Your task: Set down a faithful copy of every record, and skip the pictures in it.

*** Block opens ***

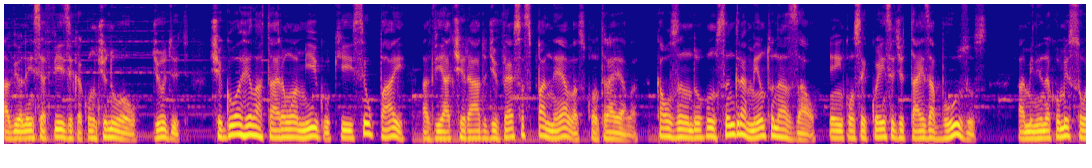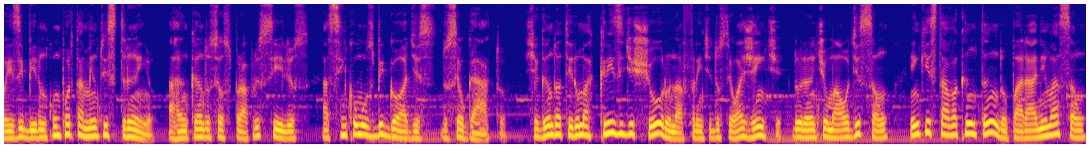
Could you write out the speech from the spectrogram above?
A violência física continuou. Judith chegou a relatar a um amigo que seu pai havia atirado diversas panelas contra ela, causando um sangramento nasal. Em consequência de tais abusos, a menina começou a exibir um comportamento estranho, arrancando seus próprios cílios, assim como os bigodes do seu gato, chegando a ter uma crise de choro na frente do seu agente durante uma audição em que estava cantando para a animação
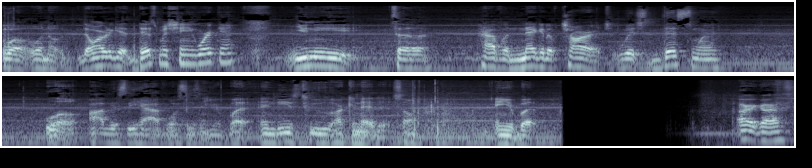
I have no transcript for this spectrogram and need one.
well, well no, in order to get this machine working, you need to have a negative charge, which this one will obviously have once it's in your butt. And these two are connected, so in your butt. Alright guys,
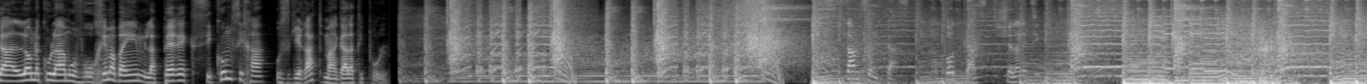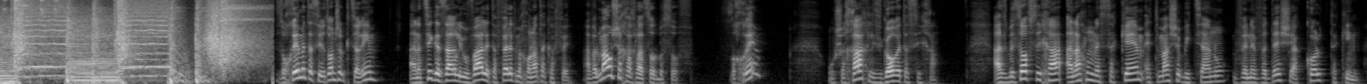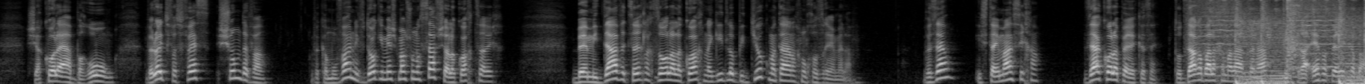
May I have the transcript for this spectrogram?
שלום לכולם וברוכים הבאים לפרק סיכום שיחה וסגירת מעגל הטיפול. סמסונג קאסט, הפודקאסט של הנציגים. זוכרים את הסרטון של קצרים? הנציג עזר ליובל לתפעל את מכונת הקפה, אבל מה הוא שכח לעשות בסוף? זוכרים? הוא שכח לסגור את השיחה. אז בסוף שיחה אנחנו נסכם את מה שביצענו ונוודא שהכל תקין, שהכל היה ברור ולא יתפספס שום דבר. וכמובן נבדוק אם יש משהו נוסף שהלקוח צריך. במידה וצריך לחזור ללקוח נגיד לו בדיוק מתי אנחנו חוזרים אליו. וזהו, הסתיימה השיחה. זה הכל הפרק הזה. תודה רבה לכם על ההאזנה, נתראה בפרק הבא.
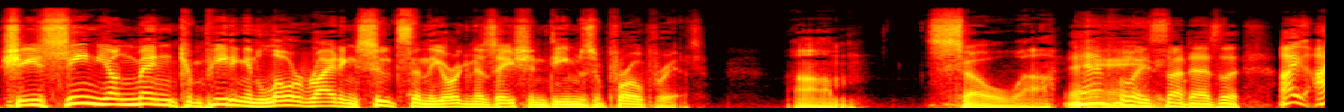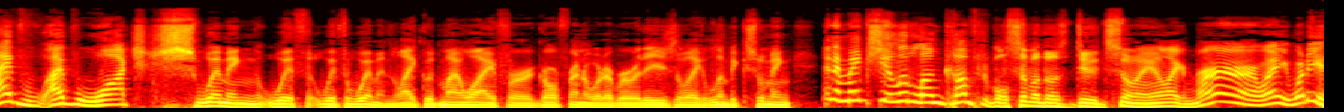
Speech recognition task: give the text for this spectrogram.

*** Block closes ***

Answer below:
Could you write out the speech from the spectrogram above?
A violência física continuou. Judith chegou a relatar a um amigo que seu pai havia atirado diversas panelas contra ela, causando um sangramento nasal. Em consequência de tais abusos, a menina começou a exibir um comportamento estranho, arrancando seus próprios cílios, assim como os bigodes do seu gato, chegando a ter uma crise de choro na frente do seu agente durante uma audição em que estava cantando para a animação
I have no transcript for this spectrogram and need one.
well, well no, in order to get this machine working, you need to have a negative charge, which this one will obviously have once it's in your butt. And these two are connected, so in your butt. Alright guys,
May I have the transcript for this spectrogram?
שלום לכולם וברוכים הבאים לפרק סיכום שיחה וסגירת מעגל הטיפול. סמסונג קאסט, הפודקאסט של הנציגים. זוכרים את הסרטון של קצרים? הנציג עזר ליובל לתפעל את מכונת הקפה, אבל מה הוא שכח לעשות בסוף? זוכרים? הוא שכח לסגור את השיחה. אז בסוף שיחה אנחנו נסכם את מה שביצענו ונוודא שהכל תקין, שהכל היה ברור ולא יתפספס שום דבר. וכמובן נבדוק אם יש משהו נוסף שהלקוח צריך. במידה וצריך לחזור ללקוח נגיד לו בדיוק מתי אנחנו חוזרים אליו. וזהו, הסתיימה השיחה. זה הכל הפרק הזה. תודה רבה לכם על ההאזנה, נתראה בפרק הבא.
Speech recognition task: give the text for this spectrogram.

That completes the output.